As opening night approached last month, Ellenbogen worried that female cast members might quit at the last minute, as often happens in Africa, he says, when husbands or boyfriends suddenly exert control. Half the cast of 16 are women.
But most of all he worried about the performances. The singing was marvelous. But the acting . . .
After one run-through, a few evenings before the premiere, a frowning Ellenbogen scribbled notes on all the problems he saw.
"I don't know how we're going to get everything done in time," he muttered to himself.
"Now come here, my loves," he said, gathering the cast members and gently critiquing them, one by one.
"The murder scene needs to be a lot more dramatic," he said. "And a lot louder. We need to work on that."
Studying opera in France, Segokgo performed and participated in master classes across Europe. She would have stayed, but after receiving her diploma in June, her sponsorship ran out. There was no money for the master's degree she hoped for.
She returned to Botswana, frustrated, but still nursing her dreams.
"It's. . . . " She hesitates. "I don't know. I think it's OK. I continue singing. And I'm giving some people singing lessons. So I am keeping that."
Her voice trails off. Opera house or not, there's not much opera in Botswana.
The "Macbeth" production was like a spell of rain after a drought.
But it was a two week-season, over all too soon. "I would love to go and continue studying and help other people develop their careers. I feel as if I am missing opportunities. Opportunities to continue my studying and singing abroad. I have to go away to succeed," Segokgo said.
Onstage, she kept her disappointments hidden.
As Lady Macbeth, Segokgo stole the show. Her eyes popped with evil as her voice soared beneath the corrugated iron roof.
The audience laughed in the right places, and at the end they applauded for a long time. The ovation nourished her hope.
She's waiting for her next break.
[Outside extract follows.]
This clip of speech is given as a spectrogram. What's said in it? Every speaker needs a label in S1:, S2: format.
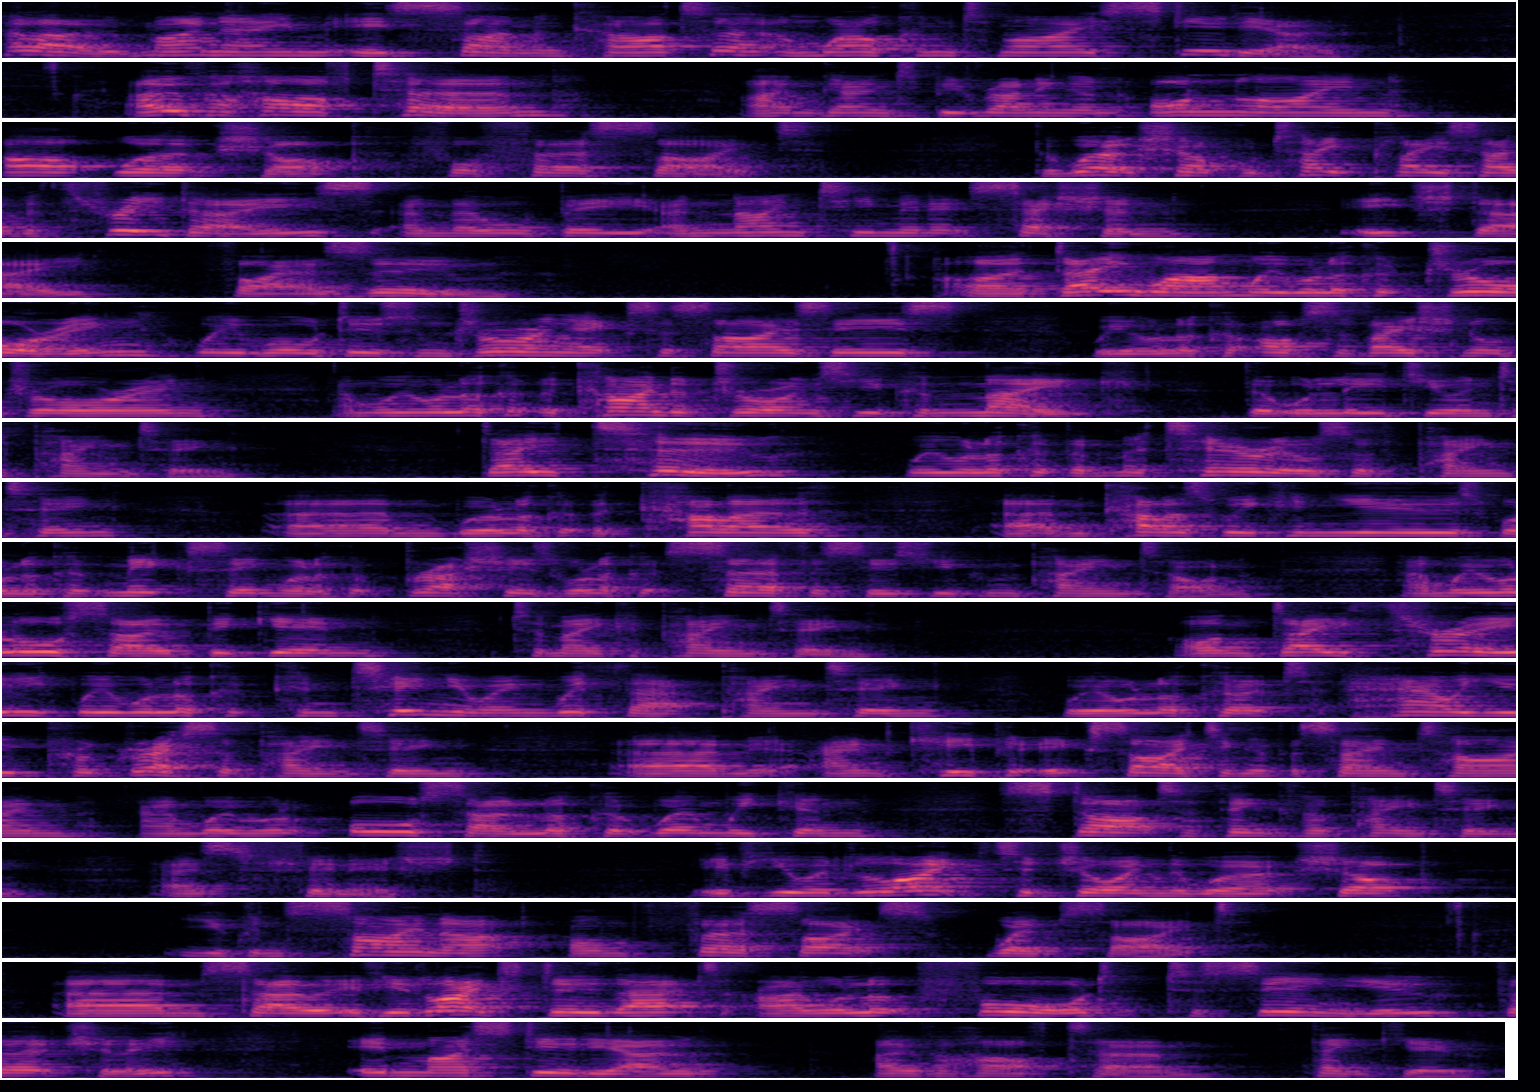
S1: Hello, my name is Simon Carter and welcome to my studio. Over half term, I'm going to be running an online art workshop for Firstsite. The workshop will take place over three days and there will be a 90 minute session each day via Zoom. Uh, day one, we will look at drawing. We will do some drawing exercises. We will look at observational drawing and we will look at the kind of drawings you can make that will lead you into painting. Day two, we will look at the materials of painting. Um, we'll look at the colour, um, colours we can use. We'll look at mixing. We'll look at brushes. We'll look at surfaces you can paint on. And we will also begin to make a painting. On day three, we will look at continuing with that painting. We will look at how you progress a painting um, and keep it exciting at the same time. And we will also look at when we can start to think of a painting as finished. If you would like to join the workshop, you can sign up on Firstsite's website. Um, so if you'd like to do that, I will look forward to seeing you virtually in my studio over half term. Thank you.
"I want to go really far," she said. "I want to be a big singer overseas. That's what I want to do."
Dixon recently was on assignment in Botswana.Copyright © 2014, Los Angeles Times